There is no real sign of sustained high level blocking patterns developing at this stage that could deliver winter wonderland conditions. The jet stream is too strong for this to happen and there is no forcing from a Stratospheric Warming Event at this stage at least, though one can not be ruled out later in the winter.
The trend therefore, is for the weather to return to a more mobile west to east pattern, oscillating between polar maritime and tropical maritime conditions, mild then cool, but nothing very cold for much of December, after this late autumn cold snap has ended.
The current pattern has been matched with that of 1989, which turned out to be one of the mildest winters on record, ut it is doubtful that this pattern alignment will continue for long, and pattern matching has proven the most unreliable of methods to forecast the weather.
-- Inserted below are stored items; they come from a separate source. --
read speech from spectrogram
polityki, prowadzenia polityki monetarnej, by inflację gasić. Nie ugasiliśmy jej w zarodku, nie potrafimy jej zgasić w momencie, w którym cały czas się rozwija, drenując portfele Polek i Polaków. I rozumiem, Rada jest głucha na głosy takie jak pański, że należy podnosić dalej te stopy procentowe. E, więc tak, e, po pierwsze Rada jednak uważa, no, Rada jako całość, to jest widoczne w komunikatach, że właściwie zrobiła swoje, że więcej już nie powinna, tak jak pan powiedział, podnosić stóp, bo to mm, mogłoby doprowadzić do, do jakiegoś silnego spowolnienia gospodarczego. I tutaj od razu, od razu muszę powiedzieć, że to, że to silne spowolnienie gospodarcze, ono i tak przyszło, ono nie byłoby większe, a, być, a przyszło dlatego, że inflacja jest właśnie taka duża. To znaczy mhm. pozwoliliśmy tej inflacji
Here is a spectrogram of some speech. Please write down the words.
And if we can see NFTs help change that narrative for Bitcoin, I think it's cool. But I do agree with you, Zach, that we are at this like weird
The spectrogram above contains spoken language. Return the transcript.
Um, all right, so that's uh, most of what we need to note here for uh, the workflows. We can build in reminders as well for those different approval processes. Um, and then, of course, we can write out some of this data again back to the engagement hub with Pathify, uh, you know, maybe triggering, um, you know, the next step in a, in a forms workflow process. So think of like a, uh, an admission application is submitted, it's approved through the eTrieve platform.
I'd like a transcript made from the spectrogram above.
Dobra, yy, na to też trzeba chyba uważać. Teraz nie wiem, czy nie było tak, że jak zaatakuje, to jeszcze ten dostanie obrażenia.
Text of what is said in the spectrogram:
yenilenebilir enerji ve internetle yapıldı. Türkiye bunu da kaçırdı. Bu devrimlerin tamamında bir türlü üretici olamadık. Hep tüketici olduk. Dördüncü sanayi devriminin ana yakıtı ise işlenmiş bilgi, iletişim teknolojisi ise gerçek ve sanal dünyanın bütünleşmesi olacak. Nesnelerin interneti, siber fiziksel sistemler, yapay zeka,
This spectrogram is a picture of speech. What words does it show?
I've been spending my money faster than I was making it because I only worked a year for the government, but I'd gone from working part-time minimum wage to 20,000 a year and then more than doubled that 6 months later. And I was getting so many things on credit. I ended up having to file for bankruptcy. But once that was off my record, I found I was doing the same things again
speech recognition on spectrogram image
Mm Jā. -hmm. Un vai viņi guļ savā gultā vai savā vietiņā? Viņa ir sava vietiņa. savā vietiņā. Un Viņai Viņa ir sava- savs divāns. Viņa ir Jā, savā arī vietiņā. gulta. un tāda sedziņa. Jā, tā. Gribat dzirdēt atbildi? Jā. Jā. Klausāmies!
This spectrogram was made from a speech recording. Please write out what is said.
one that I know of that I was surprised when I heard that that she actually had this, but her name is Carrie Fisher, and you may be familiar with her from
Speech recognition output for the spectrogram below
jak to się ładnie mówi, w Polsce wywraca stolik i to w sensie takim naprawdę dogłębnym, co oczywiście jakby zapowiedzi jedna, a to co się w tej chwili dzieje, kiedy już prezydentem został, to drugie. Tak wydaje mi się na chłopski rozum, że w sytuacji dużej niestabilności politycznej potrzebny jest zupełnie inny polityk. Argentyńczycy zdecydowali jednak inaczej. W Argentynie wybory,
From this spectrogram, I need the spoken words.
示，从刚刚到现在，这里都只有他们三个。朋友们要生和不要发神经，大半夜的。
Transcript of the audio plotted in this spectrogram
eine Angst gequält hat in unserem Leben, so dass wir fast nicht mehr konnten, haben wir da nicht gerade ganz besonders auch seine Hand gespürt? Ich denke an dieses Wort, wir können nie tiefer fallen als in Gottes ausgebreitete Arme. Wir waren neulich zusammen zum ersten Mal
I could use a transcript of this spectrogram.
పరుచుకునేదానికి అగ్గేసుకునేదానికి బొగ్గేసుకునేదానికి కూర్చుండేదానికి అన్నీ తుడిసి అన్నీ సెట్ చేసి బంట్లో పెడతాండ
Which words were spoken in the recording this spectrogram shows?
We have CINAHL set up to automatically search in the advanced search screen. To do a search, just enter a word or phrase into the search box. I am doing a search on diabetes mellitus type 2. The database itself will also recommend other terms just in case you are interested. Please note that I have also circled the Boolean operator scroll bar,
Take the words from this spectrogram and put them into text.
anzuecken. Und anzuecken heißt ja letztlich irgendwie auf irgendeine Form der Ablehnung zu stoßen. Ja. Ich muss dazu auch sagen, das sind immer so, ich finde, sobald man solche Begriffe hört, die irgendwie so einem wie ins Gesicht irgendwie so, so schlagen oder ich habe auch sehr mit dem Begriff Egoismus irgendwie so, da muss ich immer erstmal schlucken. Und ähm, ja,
The Easterly QBO and the recent sun-spot minimum and La NiƱa ENSO, together point to something a little more unusual and colder. There will be more updates in the advent period – to help pin down that big question: Will-it be a white Christmas? So far – so green. Another key question is to contemplate whether the prolonged warmth this autumn is an effect of climate-change? It probably is, in that it mirrors models that show how raised sea temperatures will help to maintain air temperatures for longer, because water retains heat for much longer than air. This would help to delay the onset of cold weather until later in the winter, and serve to shorten winter and reduce ice formation. In turn the late ice formation reduces the albido effect and in turn creates a positive feedback to increasing warming – as less of the suns rays are reflected back by the smaller area of ice.